More importantly for me though, is that the developers actually attempted to address the aforementioned emotional aspect of the conclusion. The stirring scene of Commander Shepherd's name being added to a memorial along with the names of the dozens of others who died during the fight, or the variation in the renegade ending of your love interest's hesitation to do so with a teary yet unmistakably hopeful complexion, hinting that it is believed you are still alive, at least for this humble gamer struck all the right emotional chords the original never did. The tremendous re-orchestration of the ending moments, expertly combining the previous dreary, melancholy score with a decidedly triumphant and rousing one was a pleasant surprise as well.
"[The ending] is not even in any way like the traditional game endings, where you can say how many endings there are or whether you got ending A, B, or C."
Even still, it's hard not to remain slightly disappointed. Yes they added an ending D, yet the overall effect is a far cry from the impression that we were going to receive wildly diverging stories. The new option, which essentially consists of Shepherd telling the Catalyst to get lost and mind his own business, is definitely thematically interesting. Unfortunately for us however, it is also the least developed of the bunch. This then is what perhaps best epitomizes the Extended Cut – it is absolutely interesting and provides a real semblance of closure, but really is just not all the way there.

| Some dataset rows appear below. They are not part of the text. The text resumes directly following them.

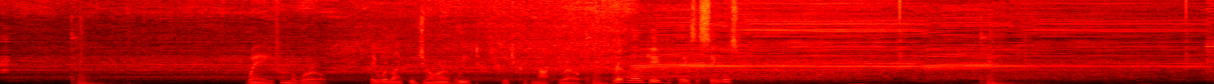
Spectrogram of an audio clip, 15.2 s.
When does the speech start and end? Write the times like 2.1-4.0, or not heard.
3.0-9.2.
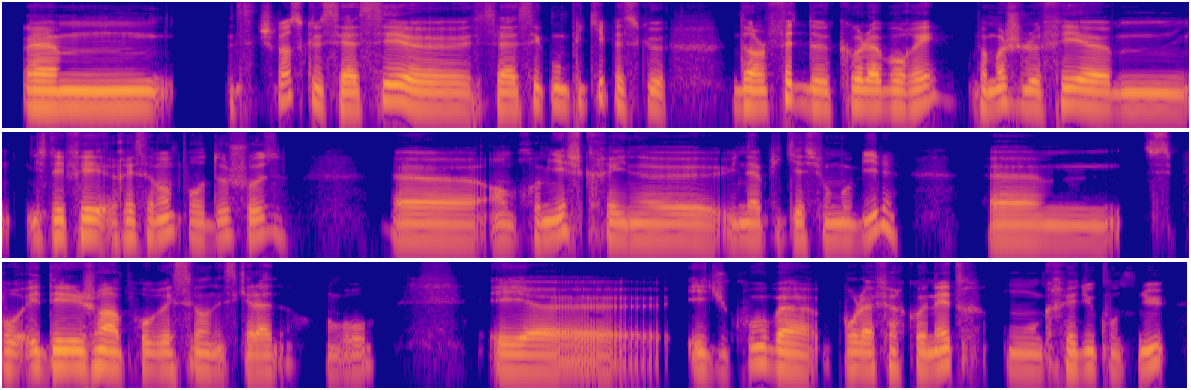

In the end it's safe to say that BioWare has managed to win over this Mass Effect fan. What was once a convoluted mess now seems to be a palatable coda to a franchise I still consider to be one of the all time greats, both in terms of the story line and the entire ride itself.